“They always watch,” one young man named Manuel told us, “to be sure that we do it.” It’s kill or be killed. At seventeen, Manuel was halfway through a seven-year sentence for multiple homicides.
Then there was Fernando, who had learned to cook crystal meth by age twelve. And Luis, who had been given a gun and been sent to a local elementary school to target the children of rival gangs; his shots went wild and the deaths were far more than he had planned. He had felt nervous, he said, because he knew that his boss, his jefe, was watching from across the street, ready with a machete in case he tried to run away. The images that filled our minds as he spoke were intolerable.
“I ran away when I was nine,” Joselito told us. “They beat me, beat my sisters; I was too small. I could do nothing.” Running into the countryside, he had survived by picking fruit and begging for food. For over a year he then worked in the sugar cane fields, but it was too much for his scrawny, malnourished body, and in the end he reluctantly made his way back home. When he came to his house, he heard his sisters screaming. They were being abused by his aunt, just as he had been since the age of three.

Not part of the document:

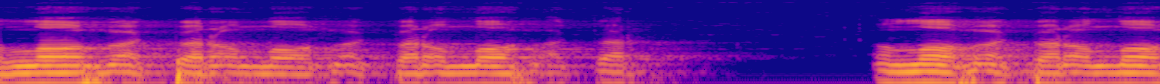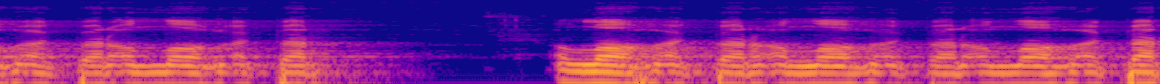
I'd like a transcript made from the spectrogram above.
الله أكبر الله أكبر الله أكبر. الله أكبر الله أكبر الله أكبر. الله أكبر الله أكبر الله أكبر.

“I went crazy,” he said. “My aunt, she hits them.” Joselito stopped, struggling to speak. “I could not think. I just,” he continued hoarsely, his voice cracking, “I just want to stop her. I do not think to kill. I was only eleven years old!” Joselito was fighting back the tears, knowing that we and the other boys nearby were watching him. But we were not the only ones. Suddenly a hand was thrust into the midst of our circle, a crumpled wad of clean toilet paper gruffly offered. It was one of the guards, himself fighting to maintain control of his emotions. Although the guards would all have known the specific nature of the infractions for which each prisoner had been remanded, few had heard the details of their lives.
“God loves you,” we told him with aching hearts. “He brought you here to be rescued, to meet him.” Over the next few minutes we led Joselito in a prayer of repentance and petition, and rejoiced quietly as he began the transformative process of turning his life over to Jesus. There were four others that afternoon who also exposed their pain, receiving a gift of unfathomable grace and pardon through faith in Jesus.

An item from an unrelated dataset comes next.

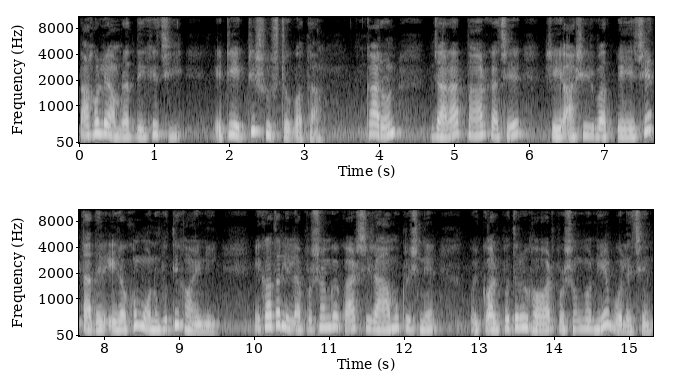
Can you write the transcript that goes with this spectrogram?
তাহলে আমরা দেখেছি এটি একটি সুষ্ঠু কথা। কারণ যারা তার কাছে সেই আশীর্বাদ পেয়েছে, তাদের এরকম অনুভূতি হয়নি। একথা লীলা প্রসঙ্গকার শ্রী রামকৃষ্ণের ওই কল্পতরু হওয়ার প্রসঙ্গ নিয়ে বলেছেন।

While we watched.
Will you keep watch with us? Pray that God, who sees all, will watch over these young men and women as well as the leadership of Pan de Vida, who themselves may become targeted by local drug dealers and gangs for their efforts to truly set prisoners free. Watch and pray, as Jesus asked of his disciples in Gethsemane. May those in prison feel God’s gaze upon them, watching them with love according to the promise in the Psalms, “I, the Lord will keep you from all harm; I will watch over your life; will watch over your coming and going both now and forevermore.” (Psalm 121:7-8)
By Nikki White
Nikki and a team from North Langley Community Church (BC) are part of an ongoing initiative with the Pan de Vida church in Colima, Mexico. Other MB churches in Mexico are also open to exploring a relationship of mutuality and mission with more established churches in other countries. For more information, please contact our long-term workers in Guadalajara, Mexico, Trever and Joan Godard, firstname.lastname@example.org